An individual has been described by a neighbor as follows: “Steve is very shy and withdrawn, invariably helpful but with little interest in people or in the world of reality. A meek and tidy soul, he has a need for order and structure […], and a passion for detail.” Is Steve more likely to be a librarian or a farmer? (Kahnemann, Daniel, 2011, “Thinking, fast and slow” Introduction Chapter)
What is your answer to this question?
Many people would answer “Librarian!” without considering the other option – just as I did before I heard about Bayesian Rationality and the Representativeness Bias. And as you probably would have answered, had I asked you. To put it in Daniel Kahneman’s words: Our mind might lead us automatically to a wrong answer. But many people are still ignoring the fact that our minds can fool us with ingrained biases. Many call it a trick – or manipulation. As many of us will agree, it is easier to spot the mistakes of others than one’s own and the denial of our own biases is called the ‘bias blind spot’.
As Psychology Today states, “Research also shows that we have a “bias blind spot.” Research by Emily Pronin, a psychologist at Princeton University, and colleagues, has found that people rate themselves as less susceptible to a variety of biases than others. These include things like the hindsight bias (the tendency to think we knew it all along more so after we know the outcome of something.

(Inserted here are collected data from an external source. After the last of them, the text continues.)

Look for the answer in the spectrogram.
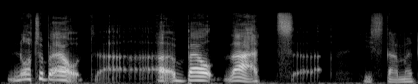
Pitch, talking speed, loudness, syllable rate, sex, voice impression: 150 Hz, 70 wpm, -18 LUFS, 4.0 syllables/s, male, masculine, adult-like, tensed, slightly powerful, soft, intellectual, calm, friendly, reassuring, slightly unique, lively, kind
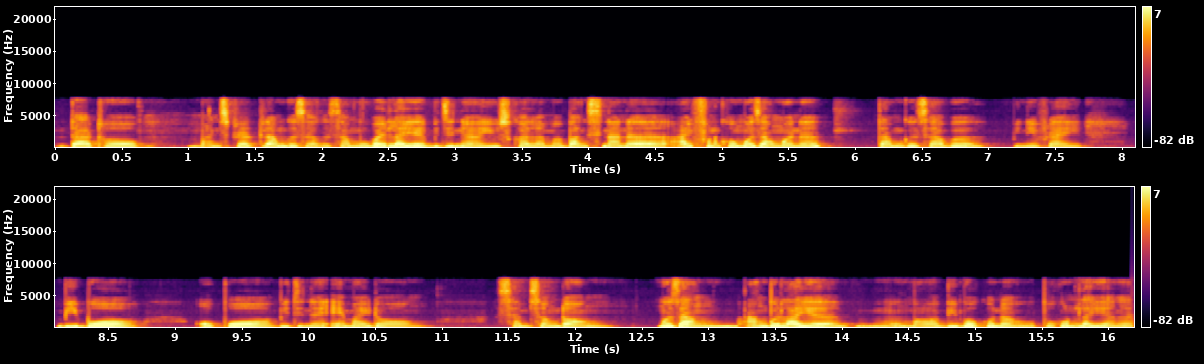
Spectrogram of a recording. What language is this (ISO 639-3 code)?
brx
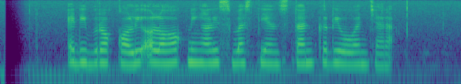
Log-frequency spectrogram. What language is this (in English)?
Sundanese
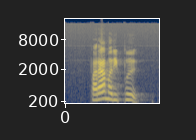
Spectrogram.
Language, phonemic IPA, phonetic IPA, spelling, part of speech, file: Tamil, /pɐɾɑːmɐɾɪpːɯ/, [pɐɾäːmɐɾɪpːɯ], பராமரிப்பு, noun, Ta-பராமரிப்பு.ogg
- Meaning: 1. maintenance; support 2. management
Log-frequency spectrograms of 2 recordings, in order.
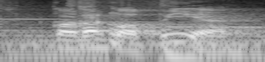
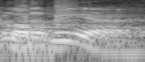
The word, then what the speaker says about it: Konkopia: Ini Konkopia bacanya gimana, Mas? Konkopia? Betul sekali, Pak. Bapak kalau tahu. Betul, betul, betul. Konkopia gitu.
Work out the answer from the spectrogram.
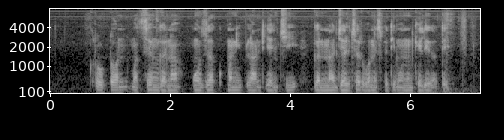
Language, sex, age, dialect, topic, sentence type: Marathi, male, 25-30, Standard Marathi, agriculture, statement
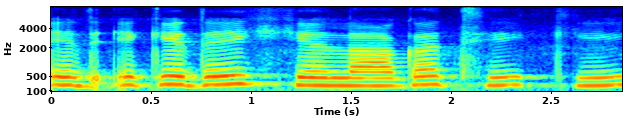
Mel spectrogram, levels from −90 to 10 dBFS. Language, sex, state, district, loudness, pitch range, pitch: Sadri, female, Chhattisgarh, Jashpur, -15 LUFS, 225-250 Hz, 235 Hz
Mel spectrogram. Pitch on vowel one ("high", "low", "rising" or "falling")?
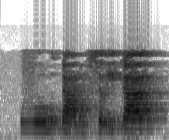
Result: rising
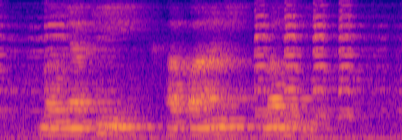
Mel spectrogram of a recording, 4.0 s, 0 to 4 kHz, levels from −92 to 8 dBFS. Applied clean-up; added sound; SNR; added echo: none; Traffic noise, roadway noise / Vehicle horn, car horn, honking; 10 dB; reverberation time 0.7 s.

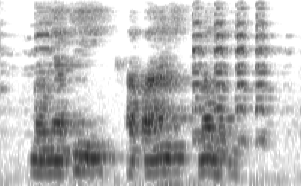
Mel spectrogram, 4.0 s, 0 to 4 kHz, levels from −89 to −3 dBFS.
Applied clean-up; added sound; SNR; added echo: classical method WPE with log-MMSE.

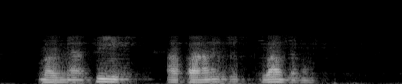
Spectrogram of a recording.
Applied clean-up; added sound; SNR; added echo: neural separator model SepFormer WHAMR!.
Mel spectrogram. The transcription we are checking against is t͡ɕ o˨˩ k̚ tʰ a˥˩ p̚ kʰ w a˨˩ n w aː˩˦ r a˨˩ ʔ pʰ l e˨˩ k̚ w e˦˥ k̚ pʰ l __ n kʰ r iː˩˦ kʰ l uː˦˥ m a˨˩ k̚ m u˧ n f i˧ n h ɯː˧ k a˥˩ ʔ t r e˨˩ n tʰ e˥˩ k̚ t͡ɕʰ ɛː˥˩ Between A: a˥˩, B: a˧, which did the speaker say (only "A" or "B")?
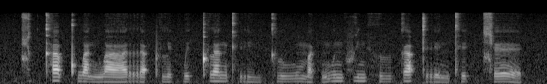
B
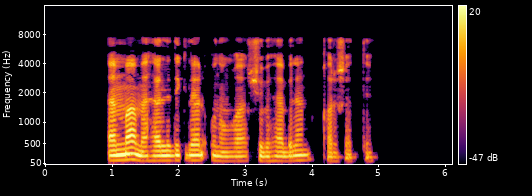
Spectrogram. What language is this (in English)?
Uyghur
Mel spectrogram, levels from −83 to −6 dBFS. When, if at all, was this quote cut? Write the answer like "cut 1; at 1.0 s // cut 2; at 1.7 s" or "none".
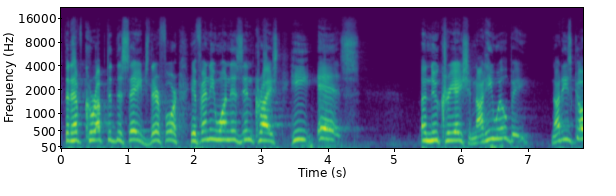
none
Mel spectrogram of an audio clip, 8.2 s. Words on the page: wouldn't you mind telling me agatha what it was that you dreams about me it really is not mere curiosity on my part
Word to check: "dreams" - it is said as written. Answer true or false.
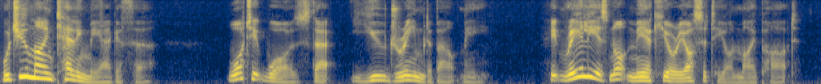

See any poker player losing a hand and then saying they knew what you had as evidence of this), the planning fallacy (tendency to underestimate how long things will take) and the self-serving bias (tendency for all people to think they are better than average).”
The dangerous thing with the bias blind spot is that this bias goes hand in hand with the confirmation bias, the tendency to agree with research supporting and to deny research challenging our own view of the world. Furthermore, we tend to gratefully take credit for success but deny responsibility for failure (see self-enhancing and self-protective bias).
The bias blind spot has a great impact on judgements and decision-making. A judge could think a gift of a friend-attorney would never affect his ability to judge the next case properly. However, when asked about his peers, the same judge would argue that a gift would unconsciously manipulate others into partiality. Another possible impact is denial of biases altogether. Research has shown that the bias blind spot occurs unrelated to intelligence and self-esteem. The bad news is that people with a high bias blind spot are concurrently less likely to learn the ability to manage their biases through de-biasing techniques.
Confronting someone with his behavior impacted by bias might not lead to improvements and rather damage your rapport with your friend or client. Consider carefully leading him to self-reflection rather than lecturing on the latest scientific evidence.
To defend yourself against your own bias blind spot think twice about the impacts of biases on your decision-making and judgement. Always keep your eyes open. Go through de-biasing training and use your full mental capacity when it counts.
Thus, the decisive question is: Are you still denying your biases – or have you become an avid follower of our de-biasing techniques?